TASK REQUIREMENTS: Please repeat every entry exactly as written, but skip the pictures.

··· PROVIDED ENTRIES ···

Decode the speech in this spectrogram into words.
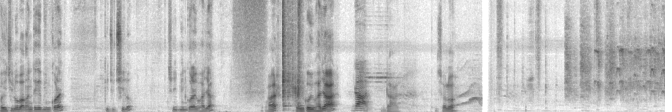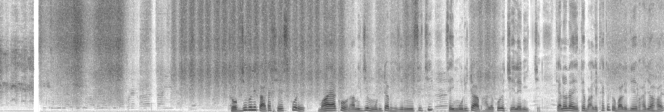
হয়েছিল বাগান থেকে বিন কড়াই কিছু ছিল সেই বিন কড়াই ভাজা আর ওলকপি ভাজা আর ডাল। ডাল। চলো। সবজিগুলি কাটা শেষ করে মা এখন আমি যে মুড়িটা ভেজে নিয়ে এসেছি, সেই মুড়িটা ভালো করে চেলে নিচ্ছে। কেননা এতে বালি থাকে তো, বালি দিয়ে ভাজা হয়।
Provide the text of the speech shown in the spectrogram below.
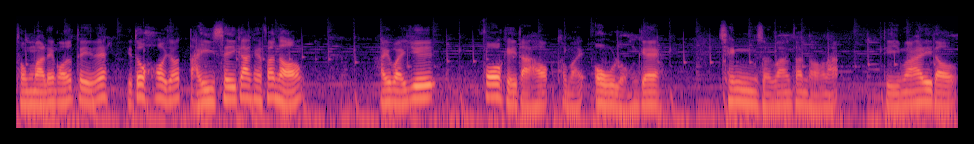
同埋你我哋咧亦都開咗第四間嘅分行，係位於科技大學同埋澳龍嘅清水灣分行啦，電話喺呢度，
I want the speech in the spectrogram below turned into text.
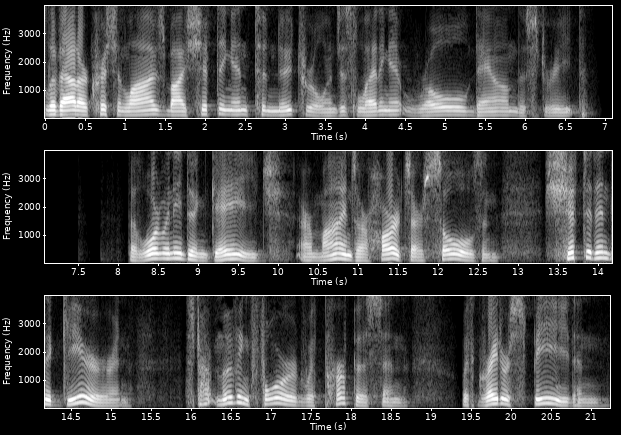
live out our Christian lives by shifting into neutral and just letting it roll down the street. But Lord, we need to engage our minds, our hearts, our souls, and shift it into gear and Start moving forward with purpose and with greater speed and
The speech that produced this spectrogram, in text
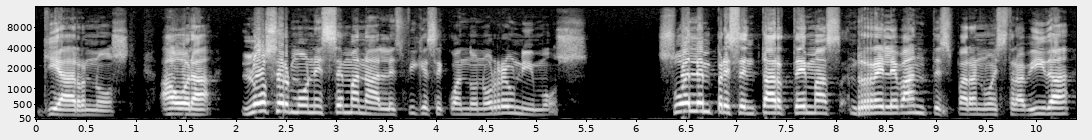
guiarnos. Ahora, los sermones semanales, fíjese, cuando nos reunimos, suelen presentar temas relevantes para nuestra vida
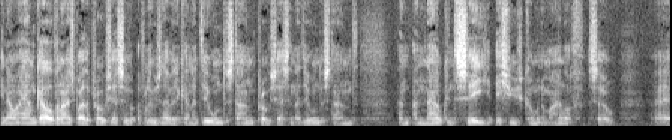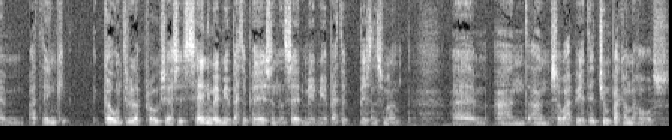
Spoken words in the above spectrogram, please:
you know, I am galvanised by the process of, of losing everything, and I do understand process, and I do understand, and, and now can see issues coming a mile off. So um, I think going through that process has certainly made me a better person and certainly made me a better businessman. Um, and I'm so happy I did jump back on the horse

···

TASK OUTPUT:
Decode the speech in this spectrogram into words.
হয়েছিল বাগান থেকে বিন কড়াই কিছু ছিল সেই বিন কড়াই ভাজা আর ওলকপি ভাজা আর ডাল। ডাল। চলো। সবজিগুলি কাটা শেষ করে মা এখন আমি যে মুড়িটা ভেজে নিয়ে এসেছি, সেই মুড়িটা ভালো করে চেলে নিচ্ছে। কেননা এতে বালি থাকে তো, বালি দিয়ে ভাজা হয়।
Provide the text of the speech shown in the spectrogram below.
同埋你我哋咧亦都開咗第四間嘅分行，係位於科技大學同埋澳龍嘅清水灣分行啦，電話喺呢度，
I want the speech in the spectrogram below turned into text.
live out our Christian lives by shifting into neutral and just letting it roll down the street. But Lord, we need to engage our minds, our hearts, our souls, and shift it into gear and Start moving forward with purpose and with greater speed and
The speech that produced this spectrogram, in text
guiarnos. Ahora, los sermones semanales, fíjese, cuando nos reunimos, suelen presentar temas relevantes para nuestra vida
Spoken words in the above spectrogram, please:
you know, I am galvanised by the process of, of losing everything, and I do understand process, and I do understand, and, and now can see issues coming a mile off. So um, I think going through that process has certainly made me a better person and certainly made me a better businessman. Um, and I'm so happy I did jump back on the horse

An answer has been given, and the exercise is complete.